### WORK TO COMPLETE
Leaving out every picture, retype the lines below from the top through the one that contains "- Marked by".

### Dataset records
↓

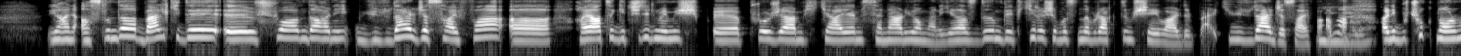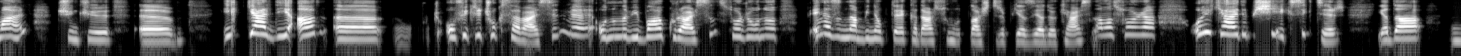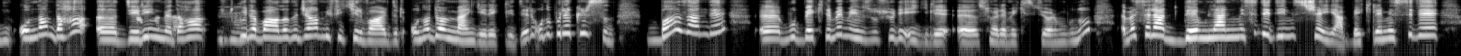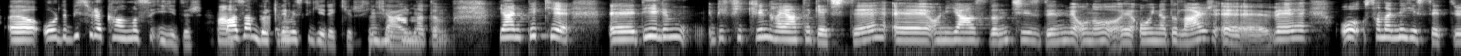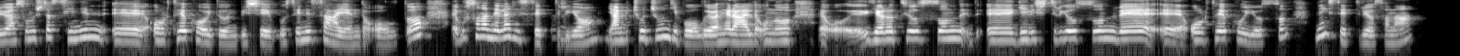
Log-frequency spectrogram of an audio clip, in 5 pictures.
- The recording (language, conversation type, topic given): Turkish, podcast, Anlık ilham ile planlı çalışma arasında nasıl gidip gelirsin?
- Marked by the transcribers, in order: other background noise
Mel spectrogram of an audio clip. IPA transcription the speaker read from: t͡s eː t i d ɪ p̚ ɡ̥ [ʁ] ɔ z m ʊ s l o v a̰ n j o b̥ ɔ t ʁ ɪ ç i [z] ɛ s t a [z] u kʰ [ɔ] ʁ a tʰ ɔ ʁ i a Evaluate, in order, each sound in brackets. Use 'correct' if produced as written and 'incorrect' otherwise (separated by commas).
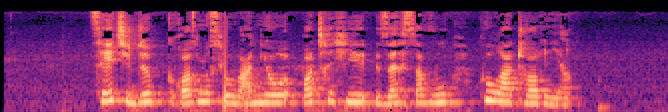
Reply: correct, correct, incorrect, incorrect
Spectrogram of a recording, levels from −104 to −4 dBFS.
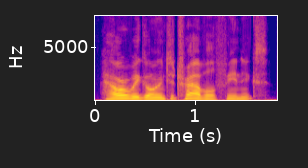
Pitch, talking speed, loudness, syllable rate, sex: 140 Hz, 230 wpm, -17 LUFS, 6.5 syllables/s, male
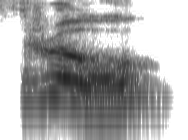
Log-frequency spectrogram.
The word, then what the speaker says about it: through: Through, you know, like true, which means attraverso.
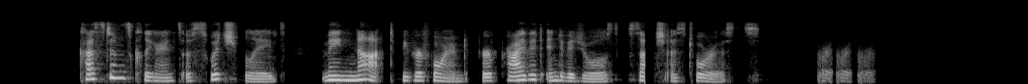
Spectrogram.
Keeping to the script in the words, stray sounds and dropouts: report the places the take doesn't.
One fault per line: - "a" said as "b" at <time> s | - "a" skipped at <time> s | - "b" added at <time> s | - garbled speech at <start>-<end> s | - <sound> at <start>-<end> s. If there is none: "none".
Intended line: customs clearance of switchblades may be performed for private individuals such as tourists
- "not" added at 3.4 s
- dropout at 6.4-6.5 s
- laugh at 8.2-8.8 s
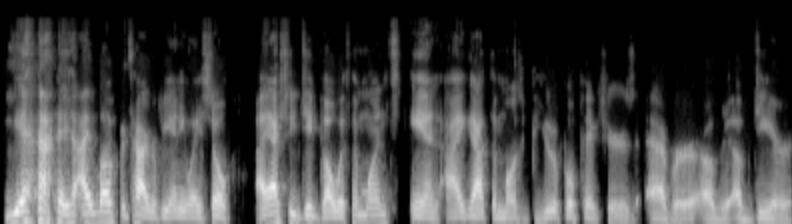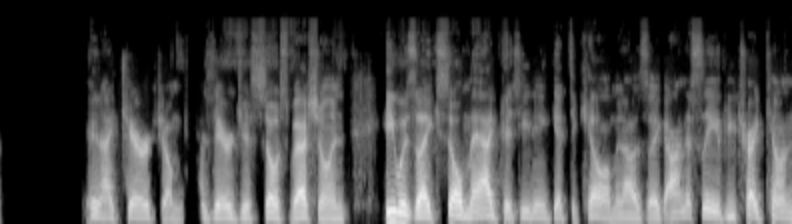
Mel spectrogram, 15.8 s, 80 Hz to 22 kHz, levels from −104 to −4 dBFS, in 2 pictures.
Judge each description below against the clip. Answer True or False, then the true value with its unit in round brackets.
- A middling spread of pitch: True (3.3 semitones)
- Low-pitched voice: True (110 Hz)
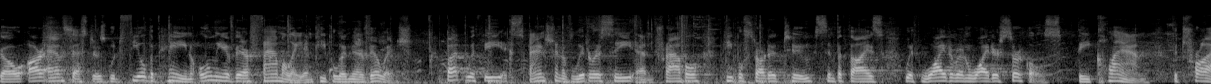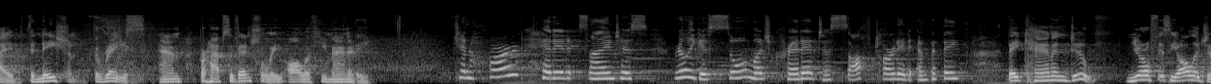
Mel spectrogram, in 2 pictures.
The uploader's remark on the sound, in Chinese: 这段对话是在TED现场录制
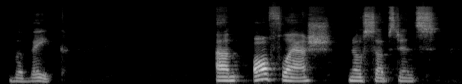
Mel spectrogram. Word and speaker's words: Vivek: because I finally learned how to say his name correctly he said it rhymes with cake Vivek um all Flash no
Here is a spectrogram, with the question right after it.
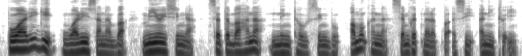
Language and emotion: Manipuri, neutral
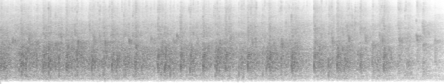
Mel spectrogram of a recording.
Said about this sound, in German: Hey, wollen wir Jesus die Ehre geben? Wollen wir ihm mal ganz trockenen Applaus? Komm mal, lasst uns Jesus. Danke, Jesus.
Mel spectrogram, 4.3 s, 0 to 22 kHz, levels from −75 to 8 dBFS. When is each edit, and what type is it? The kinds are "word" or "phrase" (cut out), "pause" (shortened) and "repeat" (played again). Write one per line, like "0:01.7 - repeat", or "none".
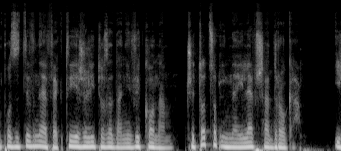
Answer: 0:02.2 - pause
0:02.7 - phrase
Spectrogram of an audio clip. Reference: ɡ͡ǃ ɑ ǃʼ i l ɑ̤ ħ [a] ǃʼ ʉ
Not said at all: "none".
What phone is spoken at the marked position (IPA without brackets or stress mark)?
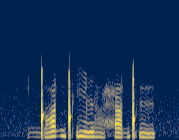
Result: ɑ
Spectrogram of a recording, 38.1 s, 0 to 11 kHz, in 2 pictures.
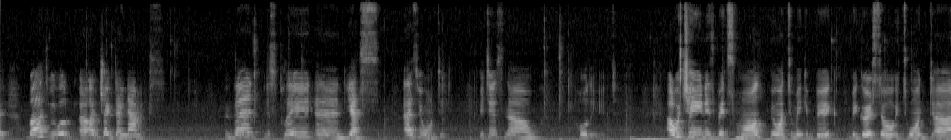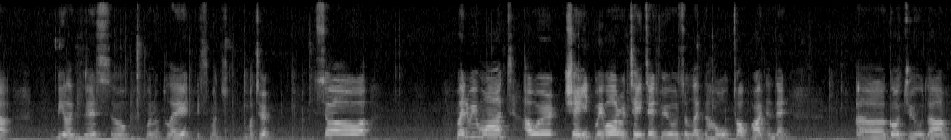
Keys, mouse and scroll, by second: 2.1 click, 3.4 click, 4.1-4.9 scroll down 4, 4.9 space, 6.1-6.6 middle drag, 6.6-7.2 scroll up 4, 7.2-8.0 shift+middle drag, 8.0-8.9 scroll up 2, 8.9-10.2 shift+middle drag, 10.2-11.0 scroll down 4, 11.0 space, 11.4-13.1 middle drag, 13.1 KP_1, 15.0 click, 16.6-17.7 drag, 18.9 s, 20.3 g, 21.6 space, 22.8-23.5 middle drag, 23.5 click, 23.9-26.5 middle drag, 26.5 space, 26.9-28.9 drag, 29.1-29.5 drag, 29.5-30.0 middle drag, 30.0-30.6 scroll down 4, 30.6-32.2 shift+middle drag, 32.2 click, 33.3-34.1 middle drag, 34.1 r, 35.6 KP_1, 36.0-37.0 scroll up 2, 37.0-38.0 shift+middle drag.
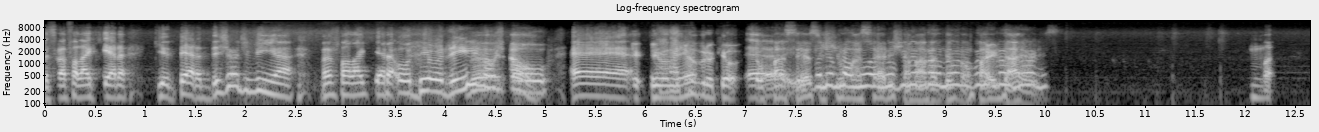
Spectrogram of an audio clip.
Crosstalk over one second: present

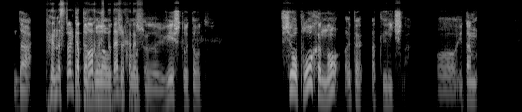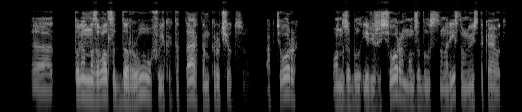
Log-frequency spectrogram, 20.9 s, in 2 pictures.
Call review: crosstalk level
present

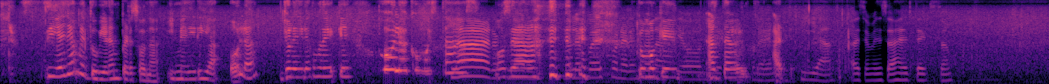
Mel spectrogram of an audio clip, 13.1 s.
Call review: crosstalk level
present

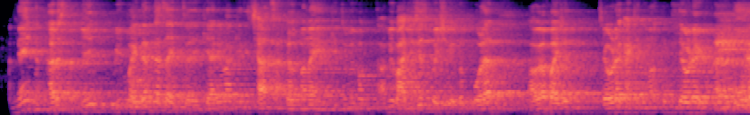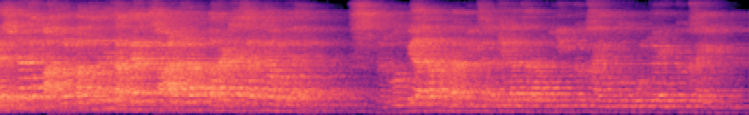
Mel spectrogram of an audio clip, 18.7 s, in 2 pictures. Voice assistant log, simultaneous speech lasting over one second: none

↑

### FINISHED TASK
Log-frequency spectrogram of an audio clip, in 5 pictures.
- The recording (language, conversation type, topic given): Turkish, podcast, Anlık ilham ile planlı çalışma arasında nasıl gidip gelirsin?
- Marked by the transcribers, in order: other background noise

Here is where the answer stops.